Largest Number of Students Taking Assessments Statewide

Immediate Release


Greg Bortolin


Carson City, NV - April 28, 2016

LAS VEGAS, NV – Online End-of-Course (EOC) exams in English Language Arts and Math are being administered this week throughout Nevada. Statewide assessments hit their highest daily totals on April 27 with more than 47,891 students participating on the Smarter Balance Summative Computer Adaptive Test (CAT), the EOC assessments, and the Science grades 5 and 8 assessments.

“We have worked hard with our new testing vendor to address what didn’t work last year and we’re cautiously optimistic that our students will be better served,” said Steve Canavero, Ph.D., Superintendent of Public Instruction. “The Smarter Balanced test is connected to classroom instruction and matches the skills and content students are learning and practicing in the classroom on a daily basis. It focuses on the critical thinking, problem solving and reasoning skills students need to become career and college ready.”

Both the Science grades 5 and 8 test and the Smarter Balanced Summative CAT English Language Arts and Math Assessments began in early March. The EOC exams in English Language Arts I and II as well as the Math I and II began on Monday and will run through May 20. The Class of 2019 will be the first class of students required to receive a passing score on the EOCs to graduate.

With the Smarter Balanced CAT, the EOCs, and the Science tests all happening this week, the number of students testing has grown significantly over previous weeks.

Currently more than 13,593 students have completed one of the ELA or Math EOC exams, more than 494,700 sections of the Smarter Balanced assessments have been completed, and more than 26,746 students in grades 5 and 8 have completed their science exam.

While these tests were first given in the spring of 2015, computer-related problems prevented the majority of Nevada students from completing the test, and many students did not receive a score report. Nevada’s Department of Education worked with a new vendor, Data Recognition Corporation (DRC), this year and so far testing has run much more smoothly.

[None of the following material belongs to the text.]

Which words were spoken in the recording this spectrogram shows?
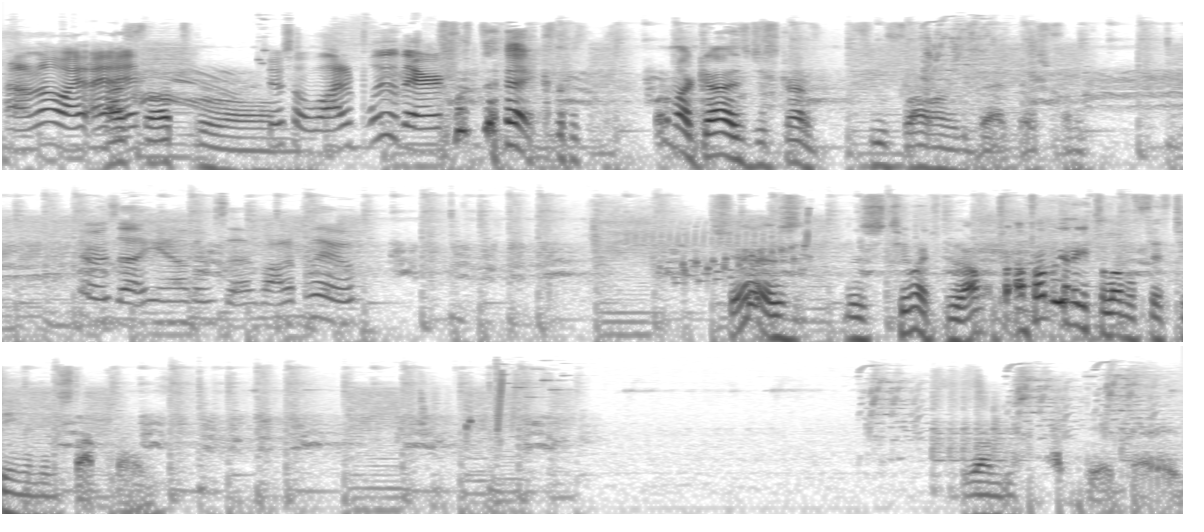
don't know. I, I, I I thought wrong. there's a lot of blue there. What the heck? One of my guys just kind of flew flat on his back. That was funny. There was a, you know, there was a lot of blue. Sure, there's, there's too much blue. I'm, I'm probably gonna get to level 15 and then stop playing. Cause I'm just dead tired.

Peter Zutz, who oversees Assessment, Data & Accountability Management in the Department of Education, said the new testing vendor, DRC, has handled a few necessary content updates within a day of issues being identified. On Tuesday, an error in the vendor’s server memory led to a delay in testing. The server was replaced and testing was back on track by midday Tuesday.

The Smarter Balanced Assessments allow Nevada students to demonstrate their knowledge of the skills necessary for success in college and career readiness. The computer adaptive format and on-line administration of these assessments provide educators, students and parents’ meaningful results with actionable information to help students succeed.